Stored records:

########################################

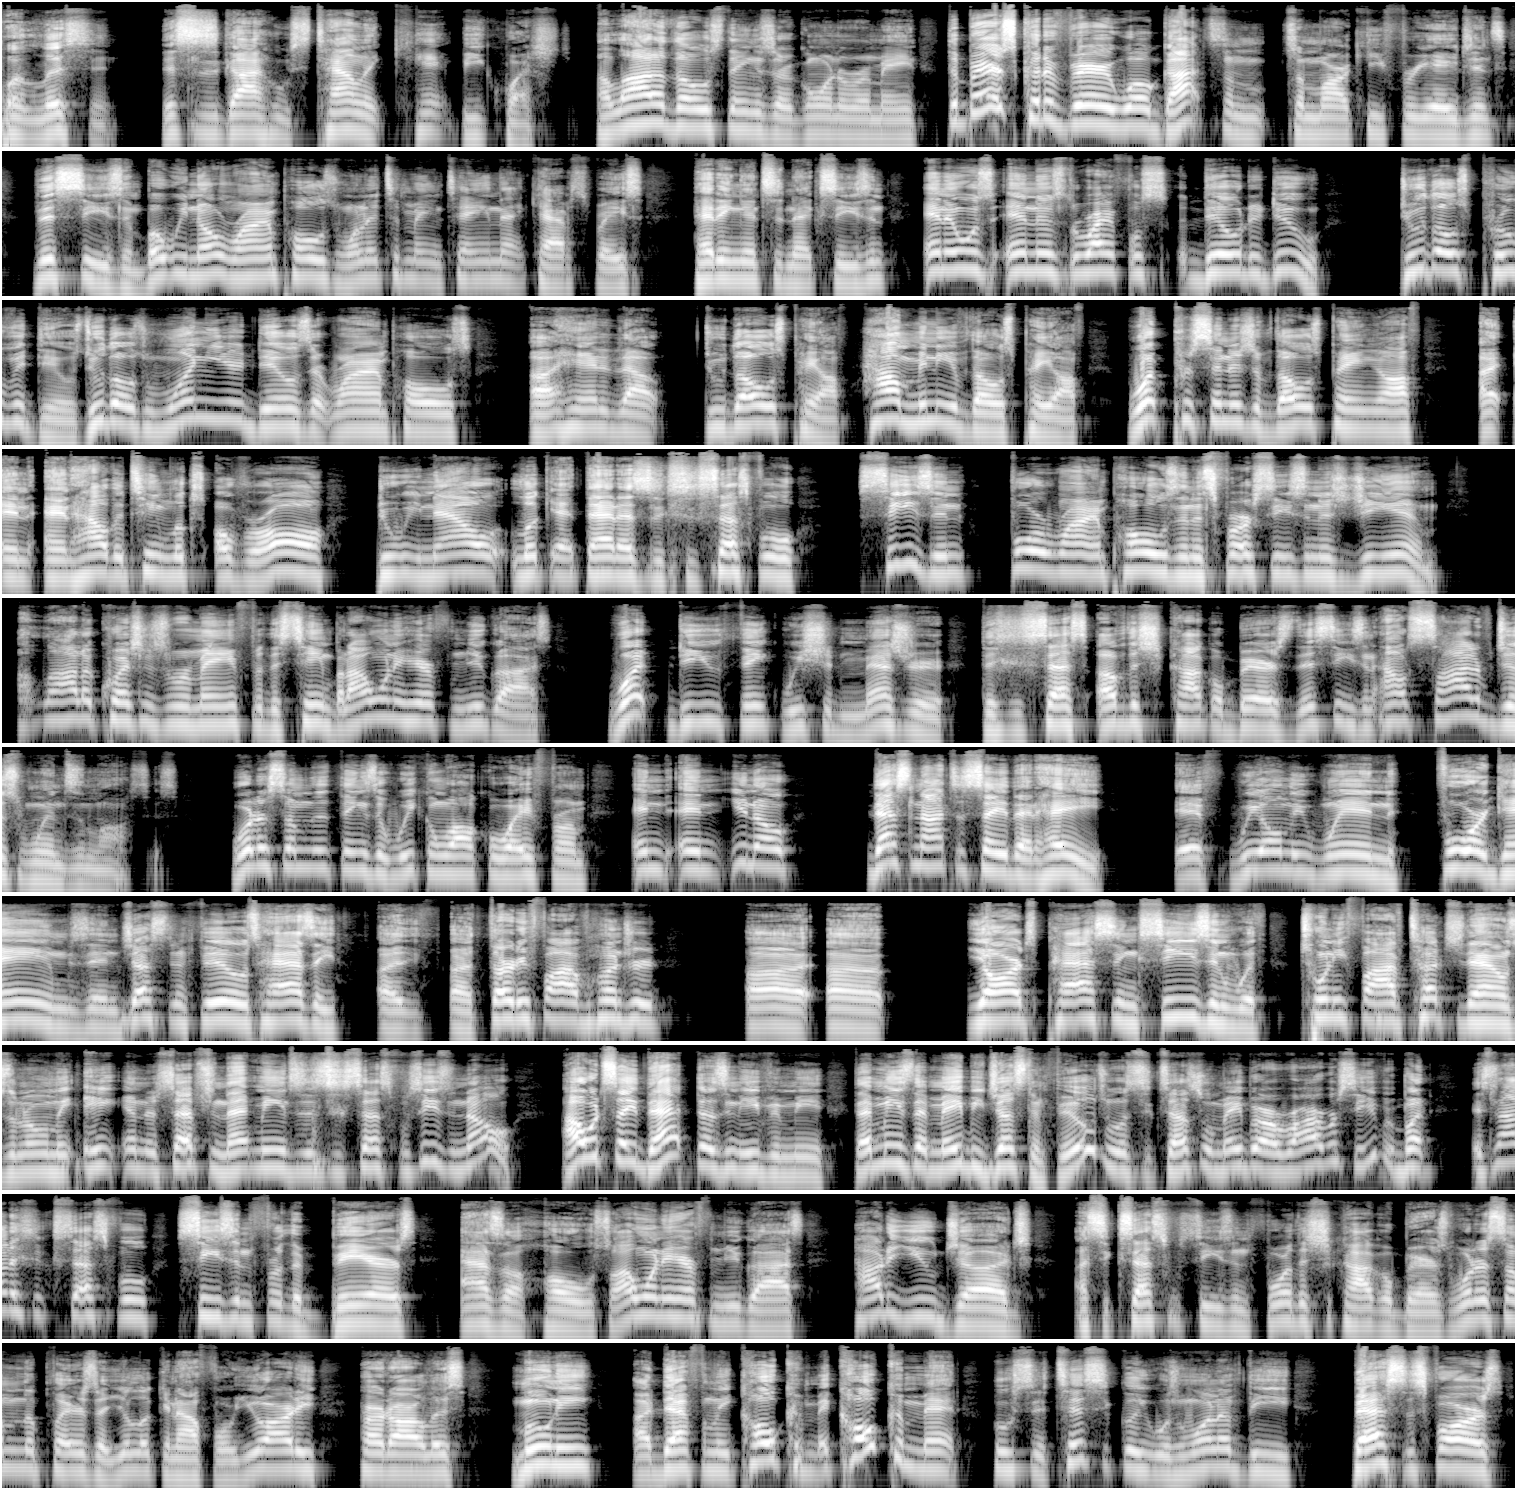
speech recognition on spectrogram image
but listen, this is a guy whose talent can't be questioned. A lot of those things are going to remain. The Bears could have very well got some some marquee free agents this season, but we know Ryan Poles wanted to maintain that cap space heading into next season, and it was and it was the rightful deal to do. Do those prove it deals. Do those one year deals that Ryan Poles uh, handed out. Do those pay off? How many of those pay off? What percentage of those paying off uh, and and how the team looks overall, do we now look at that as a successful season for Ryan Poles in his first season as GM? A lot of questions remain for this team, but I want to hear from you guys. What do you think we should measure the success of the Chicago Bears this season outside of just wins and losses? What are some of the things that we can walk away from? And and you know, that's not to say that hey, if we only win four games and Justin Fields has a a, a 3500 uh uh yards passing season with 25 touchdowns and only eight interceptions, that means a successful season. No, I would say that doesn't even mean that means that maybe Justin Fields was successful, maybe our wide receiver, but it's not a successful season for the Bears as a whole. So I want to hear from you guys. How do you judge a successful season for the Chicago Bears? What are some of the players that you're looking out for? You already heard our list. Mooney, uh, definitely. Cole Kmet, Cole Kmet, who statistically was one of the best as far as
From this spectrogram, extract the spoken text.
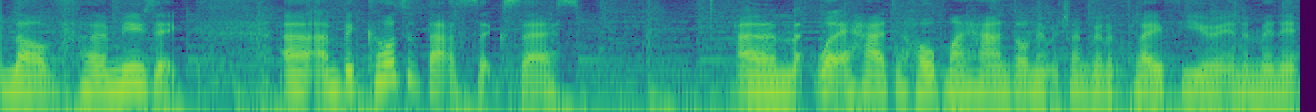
love her music. Uh, and because of that success, um, well, it had to Hold My Hand on it, which I'm going to play for you in a minute.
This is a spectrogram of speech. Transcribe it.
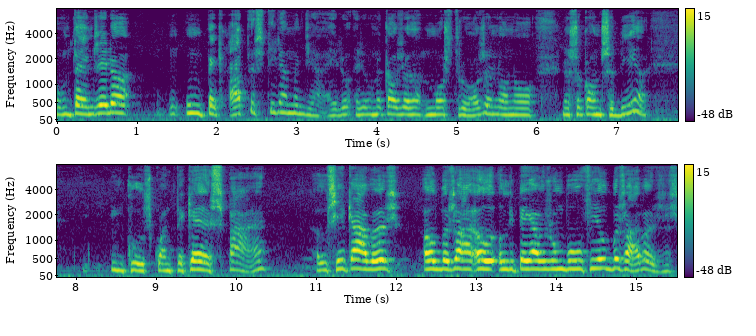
un temps era un pecat estirar menjar, era, era una cosa monstruosa, no, no, no se concebia inclús quan te quedes pa, el aixecaves, el, besa, el, li pegaves un buf i el besaves, el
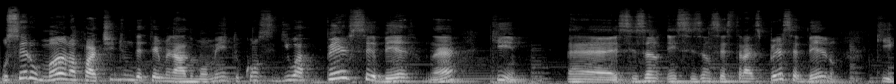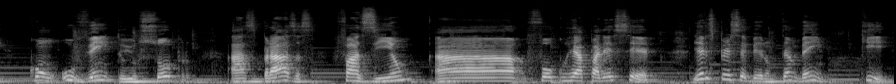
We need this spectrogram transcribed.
o ser humano a partir de um determinado momento conseguiu a perceber, né, que é, esses, esses ancestrais perceberam que com o vento e o sopro, as brasas faziam a fogo reaparecer. E eles perceberam também que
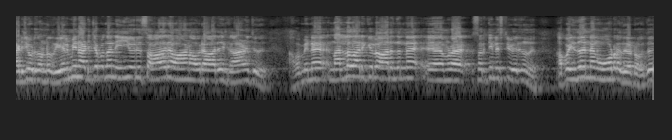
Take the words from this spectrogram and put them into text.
അടിച്ചു കൊടുത്തിട്ടുണ്ട്. റിയൽമിന് അടിച്ചപ്പോൾ തന്നെ ഈ ഒരു സാധനമാണ് അവർ ആദ്യം കാണിച്ചത്. അപ്പം പിന്നെ നല്ലതായിരിക്കുമല്ലോ ആരും തന്നെ നമ്മുടെ സെർച്ചിങ് ലിസ്റ്റ് വരുന്നത്. അപ്പോൾ ഇത് തന്നെ അങ്ങ് ഓർഡർ ചെയ്ത് കേട്ടോ. ഇത്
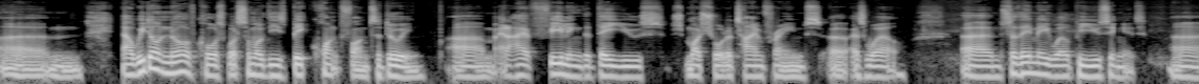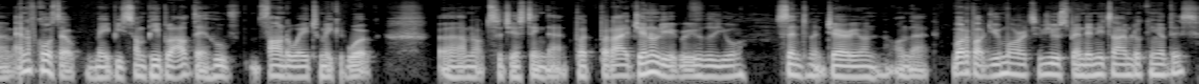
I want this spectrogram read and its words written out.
Um, now we don't know, of course, what some of these big quant funds are doing, um, and I have feeling that they use much shorter time frames uh, as well. Um, so they may well be using it. Um, and of course, there may be some people out there who've found a way to make it work. Uh, I'm not suggesting that, but but I generally agree with your sentiment, Jerry, on on that. What about you, Moritz? Have you spent any time looking at this?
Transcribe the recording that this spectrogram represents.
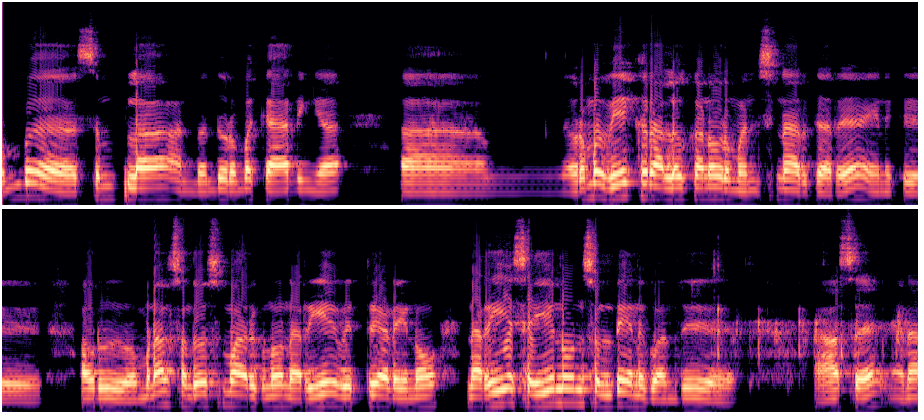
ரொம்ப சிம்பிளாக அண்ட் வந்து ரொம்ப கேரிங்காக ரொம்ப வேக்கிற அளவுக்கான ஒரு மனுஷனாக இருக்காரு. எனக்கு அவர் ரொம்ப நாள் சந்தோஷமாக இருக்கணும் நிறைய வெற்றி அடையணும் நிறைய செய்யணும்னு சொல்லிட்டு எனக்கு வந்து ஆசை. ஏன்னா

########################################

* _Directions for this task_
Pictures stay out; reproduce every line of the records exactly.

* _Exercise solution_
speech recognition on spectrogram image
but listen, this is a guy whose talent can't be questioned. A lot of those things are going to remain. The Bears could have very well got some some marquee free agents this season, but we know Ryan Poles wanted to maintain that cap space heading into next season, and it was and it was the rightful deal to do. Do those prove it deals. Do those one year deals that Ryan Poles uh, handed out. Do those pay off? How many of those pay off? What percentage of those paying off uh, and and how the team looks overall, do we now look at that as a successful season for Ryan Poles in his first season as GM? A lot of questions remain for this team, but I want to hear from you guys. What do you think we should measure the success of the Chicago Bears this season outside of just wins and losses? What are some of the things that we can walk away from? And and you know, that's not to say that hey, if we only win four games and Justin Fields has a a, a 3500 uh uh yards passing season with 25 touchdowns and only eight interceptions, that means a successful season. No, I would say that doesn't even mean that means that maybe Justin Fields was successful, maybe our wide receiver, but it's not a successful season for the Bears as a whole. So I want to hear from you guys. How do you judge a successful season for the Chicago Bears? What are some of the players that you're looking out for? You already heard our list. Mooney, uh, definitely. Cole Kmet, Cole Kmet, who statistically was one of the best as far as
From this spectrogram, extract the spoken text.
love her music. Uh, and because of that success, um, well, it had to Hold My Hand on it, which I'm going to play for you in a minute.
This is a spectrogram of speech. Transcribe it.
un temps era un pecat estirar menjar, era, era una cosa monstruosa, no, no, no se concebia inclús quan te quedes pa, el aixecaves, el, besa, el, li pegaves un buf i el besaves, el
We need this spectrogram transcribed.
o ser humano a partir de um determinado momento conseguiu a perceber, né, que é, esses, esses ancestrais perceberam que com o vento e o sopro, as brasas faziam a fogo reaparecer. E eles perceberam também que
Take the words from this spectrogram and put them into text.
അടിച്ചു കൊടുത്തിട്ടുണ്ട്. റിയൽമിന് അടിച്ചപ്പോൾ തന്നെ ഈ ഒരു സാധനമാണ് അവർ ആദ്യം കാണിച്ചത്. അപ്പം പിന്നെ നല്ലതായിരിക്കുമല്ലോ ആരും തന്നെ നമ്മുടെ സെർച്ചിങ് ലിസ്റ്റ് വരുന്നത്. അപ്പോൾ ഇത് തന്നെ അങ്ങ് ഓർഡർ ചെയ്ത് കേട്ടോ. ഇത്
I want this spectrogram read and its words written out.
Um, now we don't know, of course, what some of these big quant funds are doing, um, and I have feeling that they use much shorter time frames uh, as well. Um, so they may well be using it. Um, and of course, there may be some people out there who've found a way to make it work. Uh, I'm not suggesting that, but but I generally agree with your sentiment, Jerry, on on that. What about you, Moritz? Have you spent any time looking at this?
Transcribe the recording that this spectrogram represents.
ரொம்ப சிம்பிளாக அண்ட் வந்து ரொம்ப கேரிங்காக ரொம்ப வேக்கிற அளவுக்கான ஒரு மனுஷனாக இருக்காரு. எனக்கு அவர் ரொம்ப நாள் சந்தோஷமாக இருக்கணும் நிறைய வெற்றி அடையணும் நிறைய செய்யணும்னு சொல்லிட்டு எனக்கு வந்து ஆசை. ஏன்னா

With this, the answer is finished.